The week was a trying one, and I do love my Thursday nights. I found a spiritual successor, if not psuedo-doppelgänger, to one of my favorite sit-down-and-blog pubs, but was politely hurried out as the dinner crowd came in. I completely get it- they couldn’t really hold a two-top for some writer shmuck that wasn’t expecting to drink anymore. I don’t bear them any grudge and will likely be back soon.
I visited my tattoo artist and caught up briefly, enjoyed fine food and drink at home and out, and spent some quality time with the girl I’m going to marry.
All told, any bitching right now would rightly be immature and wasteful- but this week was an extremely annoying week.
Instead, I’m going back to the beginning of this post- it’s really easy to get lost.
Obviously in a new PHYSICAL place- for a traveler, that’s sometimes one of the best things you can do.

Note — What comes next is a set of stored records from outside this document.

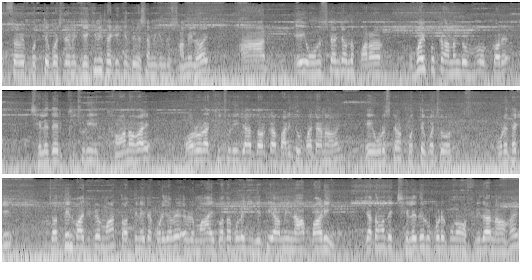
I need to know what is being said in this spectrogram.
উৎসবে প্রত্যেক বছর আমি যেখানেই থাকি কিন্তু এসে আমি কিন্তু সামিল হই। আর এই অনুষ্ঠানটা আমাদের পাড়ার উভয় পক্ষে আনন্দ উপভোগ করে। ছেলেদের খিচুড়ি খাওয়ানো হয়, বড়রা খিচুড়ি যা দরকার বাড়িতেও পাঠানো হয়। এই অনুষ্ঠান প্রত্যেক বছর করে থাকি। যতদিন বাঁচবে মা, ততদিন এটা করে যাবে। এবার মা এই কথা বলেছি, যদি আমি না পারি, যাতে আমাদের ছেলেদের উপরে কোনো অসুবিধা না হয়,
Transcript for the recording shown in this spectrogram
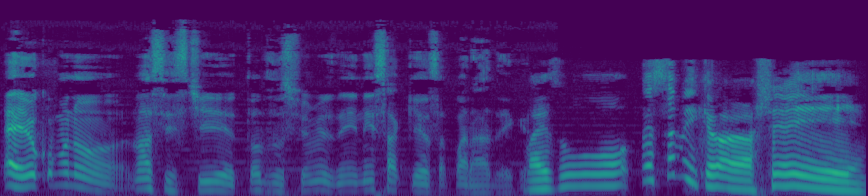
É, eu como não, não assisti todos os filmes, nem, nem saquei essa parada aí. Cara. Mas o. Mas sabe que eu achei.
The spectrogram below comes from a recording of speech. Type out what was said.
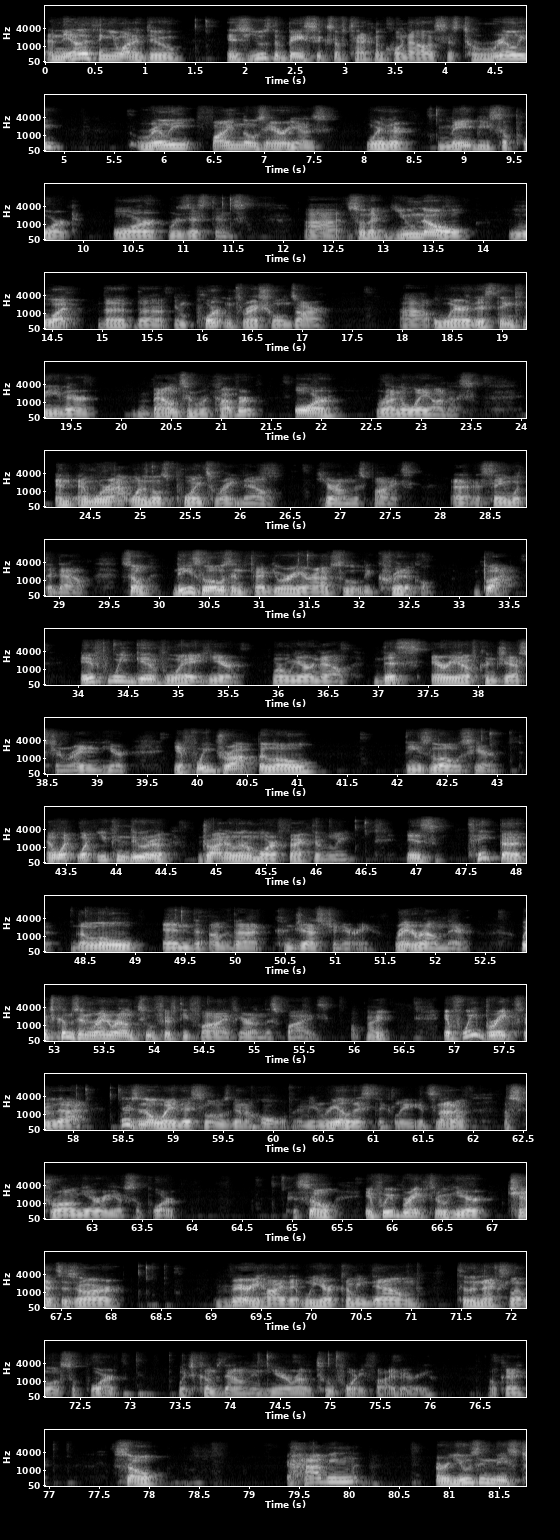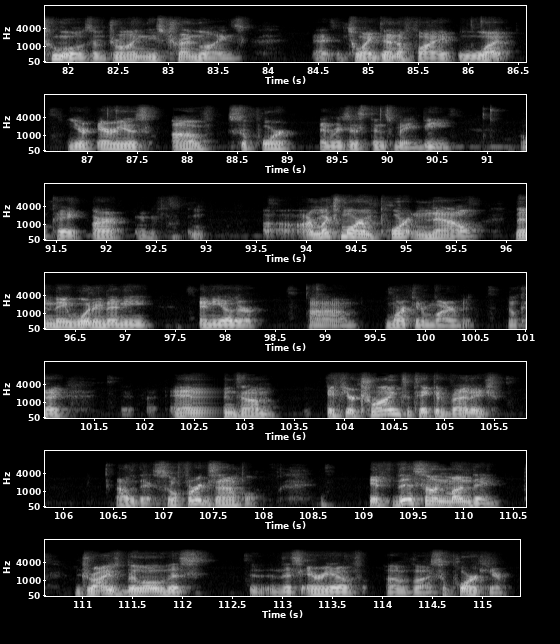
and the other thing you want to do is use the basics of technical analysis to really really find those areas where there may be support or resistance uh, so that you know what the, the important thresholds are uh, where this thing can either bounce and recover or run away on us. And, and we're at one of those points right now here on the SPYs. Uh, same with the Dow. So these lows in February are absolutely critical. But if we give way here, where we are now, this area of congestion right in here, if we drop below these lows here, and what, what you can do to draw it a little more effectively is take the, the low end of that congestion area, right around there, which comes in right around 255 here on the SPYs, right? If we break through that, there's no way this low is going to hold. I mean, realistically, it's not a, a strong area of support. So if we break through here, chances are very high that we are coming down to the next level of support, which comes down in here around 245 area. Okay. So having or using these tools of drawing these trend lines uh, to identify what your areas of support and resistance may be, okay, are are much more important now than they would in any any other um, market environment. Okay, and um, if you're trying to take advantage of this, so for example, if this on Monday drives below this this area of of uh, support here,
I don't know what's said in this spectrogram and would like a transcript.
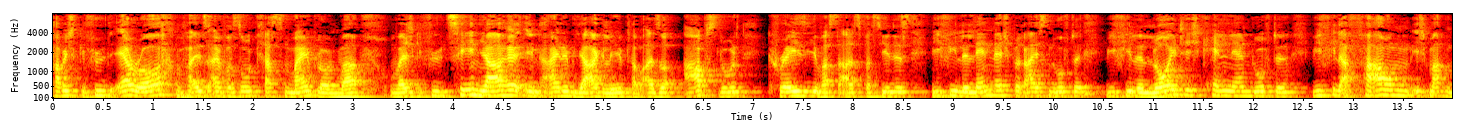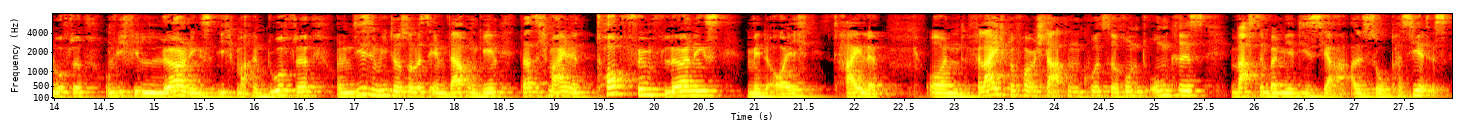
habe ich gefühlt Error, weil es einfach so krass mindblowing war und weil ich gefühlt zehn Jahre in einem Jahr gelebt habe. Also absolut crazy, was da alles passiert ist, wie viele Länder ich bereisen durfte, wie viele Leute ich kennenlernen durfte, wie viele Erfahrungen ich machen durfte und wie viele Learnings ich machen durfte. Und in diesem Video soll es eben darum gehen, dass ich meine Top 5 Learnings mit euch teile. Und vielleicht, bevor wir starten, ein kurzer Rundumriss, was denn bei mir dieses Jahr alles so passiert ist.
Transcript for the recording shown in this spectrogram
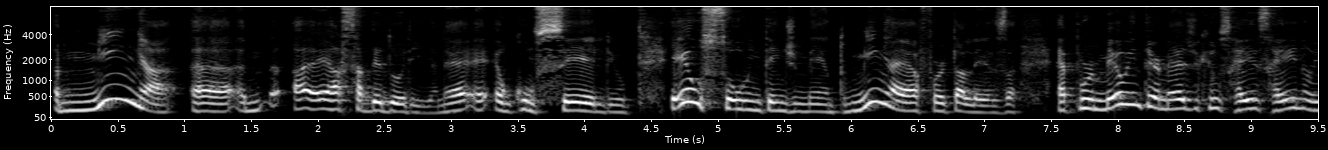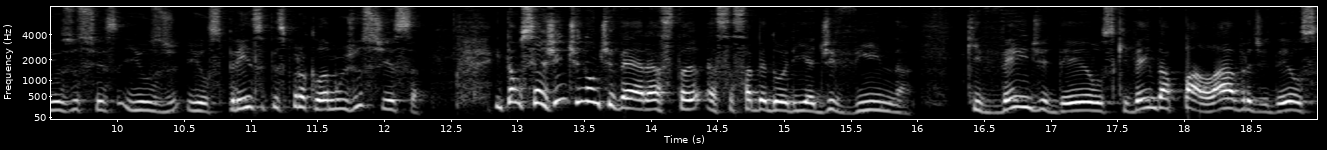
A minha uh, é a sabedoria, né? É, é, o conselho. Eu sou o entendimento. Minha é a fortaleza. É por meu intermédio que os reis reinam e os, e os, e os príncipes proclamam justiça. Então, se a gente não tiver esta, essa sabedoria divina que vem de Deus, que vem da palavra de de Deus,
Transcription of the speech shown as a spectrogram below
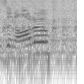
was an auto?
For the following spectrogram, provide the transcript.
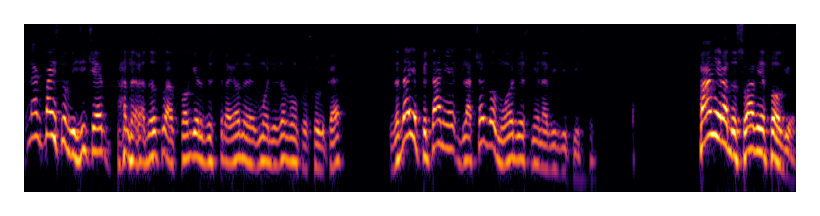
No jak Państwo widzicie, pan Radosław Fogiel, wystrojony w młodzieżową koszulkę, zadaje pytanie, dlaczego młodzież nienawidzi PiSu. Panie Radosławie Fogiel,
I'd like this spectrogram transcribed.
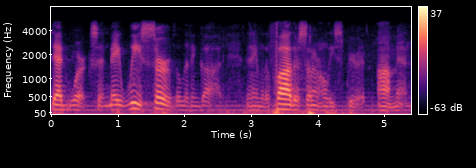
dead works, and may we serve the living God. In the name of the Father, Son, and Holy Spirit. Amen.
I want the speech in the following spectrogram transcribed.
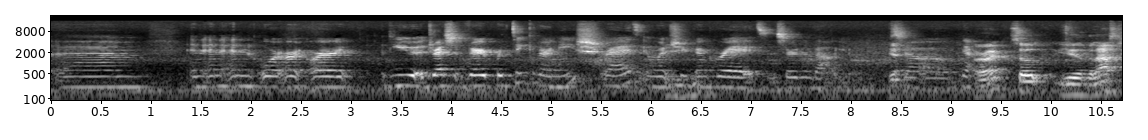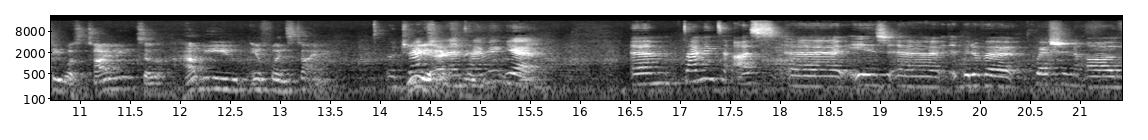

Along your career, however, it’s not always the case. Sometimes it’s really easy to get so frustrated and exhausted that you forget what started you down this road. As much as I write about passion, discipline, the hunger for learning, and all the other things that will turn a student into a pro and keep them in the game, these things sometimes fail. Sometimes you get so pissed and aggravated and tired that you worry whether or not this was a good idea. Whether the service industry was a good choice, and whether any other doors are still open. You wonder whether or not you should just quit.
Sometimes, you have a really bad week.
So Your Day Sucked, Your Life Sucks, And You Want Out
That’s all. Don’t do anything rash or stupid. Don’t do ANYTHING. Stop for a moment, breathe, and think.
Find whatever it is that relaxes you and do it. Read a book. Play a video game. Go for a run. Put some time in with a punching bag. Go out to your local and don’t talk to anyone, just be by yourself awhile. Or grab a group of friends and bullshit the night away. Whatever relaxes you, do it.
NOW talk to someone. Anyone. Someone in the industry is great, but anyone who you know will listen without judgement. Problems have a way of shrinking and straightening when you need to explain them to someone that wasn’t there. Don’t lie, don’t bullshit, don’t play victim. Tell it like it is.
After your talk, things should be a little clearer- are you burned out? Are you sleep-deprived? Will things probably be much better after you get some grub in you? Or maybe it’s long-standing, or a more serious problem- harassment at work, stress, or workplace drama. Now that things are straight, think about what you can do.
5. Wait, or Act.
If it’s something serious, do something about it. Report it, handle it, or find another job- unemployment is NOT worse than living in constant fear.
If it’s not serious, wait, and put your plan into motion. Get more sleep. Change your lifestyle. Discuss the problem with your boss. Look at #1 again- don’t do anything rash or stupid.
And always remember: a bad day doesn’t mean a bad week, and a bad week isn’t a bad life. It may have taken just one thing to send you into this slump- waiting can show you the one good thing it’ll take to pull you out.
Just a little dime-store advice from someone that’s been there now and again, and knows that as bad as things can feel, they aren’t so bad after a meal, a drink and an honest chat.